October 31 was a day to be remembered: for the first time in the history of Brazil, a woman was elected president. When she takes office January 1, she will be Brazil’s first female leader: the leading light of Latin America’s biggest nation, a country in the midst of an economic and political rise.
Ms Rousseff was the preferred successor of President Lula, who is leaving after two terms with record popularity. As expected, once the votes were counted, thousands of supporters of the governing Workers’ Party (PT) took to the streets from the North to the South to celebrate her victory over José Serra. Dilma promised to “honour the trust” Brazilians had put in her. In her victory speech, she said her first priority would be to take 20 million Brazilians out of poverty.
Dilma Roussef will be the guide of a nation on the rise and which will be responsible for hosting the 2014 World Cup and the 2016 Summer Olympics as well. By this time, Brazil is expected to be the globe’s fifth-largest economy. That is why, as Lula´s candidate promises, the left-leaning policies of her mentor will be continued. According to the new president, the emphasis will persist in government efficiency, expanding the role of the state in some sectors such as mining, and improving the quality of the country’s infrastructure.

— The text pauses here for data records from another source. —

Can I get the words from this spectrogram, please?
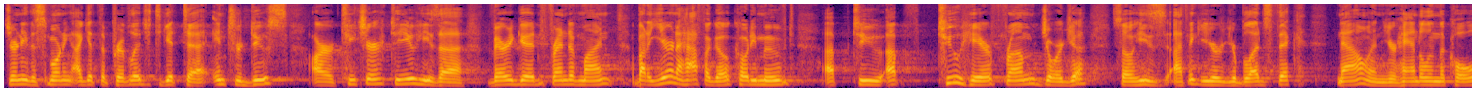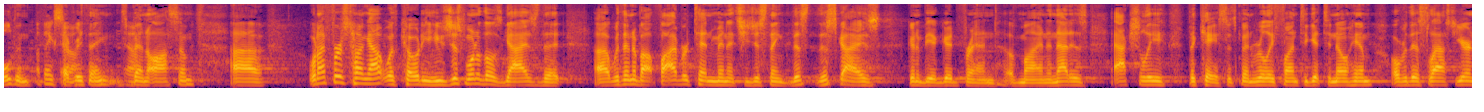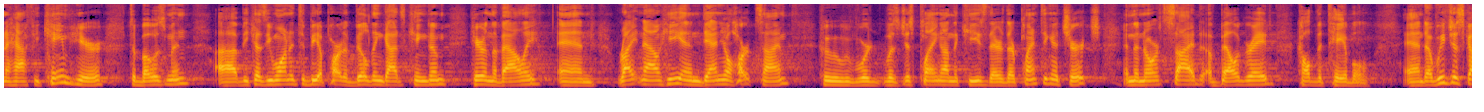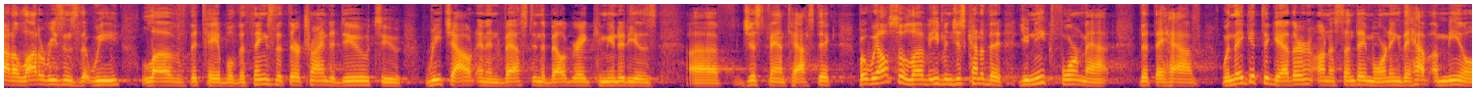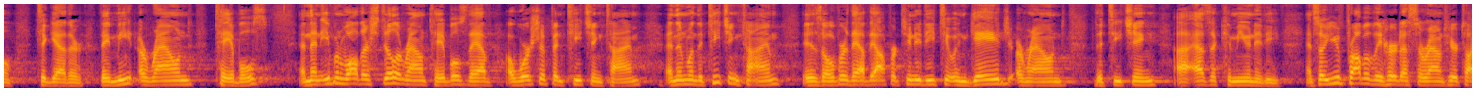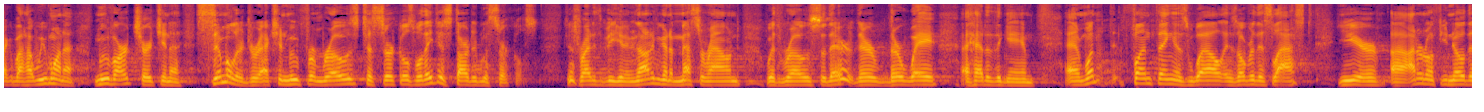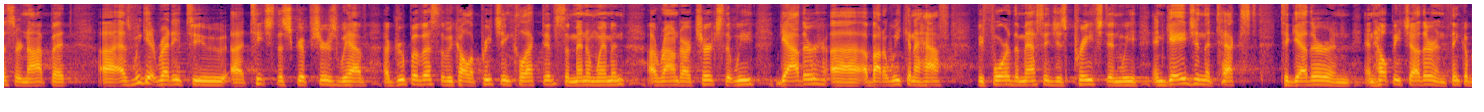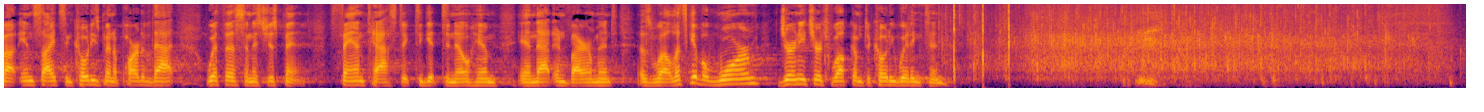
Journey, this morning I get the privilege to get to introduce our teacher to you. He's a very good friend of mine. About a year and a half ago, Cody moved up to up to here from Georgia. So he's I think your your blood's thick now and you're handling the cold and so. everything. It's yeah. been awesome. Uh, when I first hung out with Cody, he was just one of those guys that uh, within about five or 10 minutes, you just think, this, this guy is going to be a good friend of mine. And that is actually the case. It's been really fun to get to know him over this last year and a half. He came here to Bozeman uh, because he wanted to be a part of building God's kingdom here in the valley. And right now, he and Daniel Hartzheim, who were, was just playing on the keys there. They're planting a church in the north side of Belgrade called The Table. And uh, we've just got a lot of reasons that we love The Table. The things that they're trying to do to reach out and invest in the Belgrade community is uh, just fantastic. But we also love even just kind of the unique format that they have. When they get together on a Sunday morning, they have a meal together. They meet around tables. And then, even while they're still around tables, they have a worship and teaching time. And then, when the teaching time is over, they have the opportunity to engage around the teaching uh, as a community. And so, you've probably heard us around here talk about how we want to move our church in a similar direction, move from rows to circles. Well, they just started with circles, just right at the beginning. They're not even going to mess around with rows, so they're, they're, they're way ahead of the game. And one fun thing as well is over this last year, uh, I don't know if you know this or not, but uh, as we get ready to uh, teach the scriptures, we have a group of us that we call a preaching collective, some men and women around our church that we gather uh, about a week and a half before the message is preached, and we engage in the text together and, and help each other and think about insights. And Cody's been a part of that with us, and it's just been fantastic to get to know him in that environment as well. Let's give a warm Journey Church welcome to Cody Whittington.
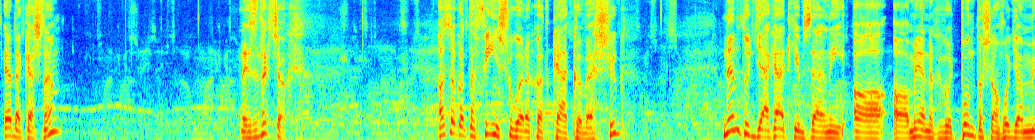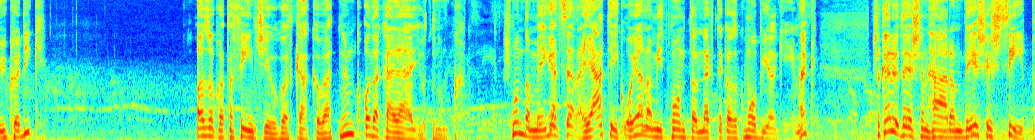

The daughter of a Bulgarian immigrant and a schoolteacher, Dilma became a socialist during her youth. She was captured and jailed between 1970 and 1972 and became a victim of the military dictatorship (she was reportedly tortured). Years later, as a graduated economist, she raised her way up through local and state governments. In 2003 she became part of Lula’s cabinet. From 2003 to 2005 she was Minister of Energy, a first step towards Chief of Staff, in which she remained in office until March 31, 2010 – when she left in order to run for President.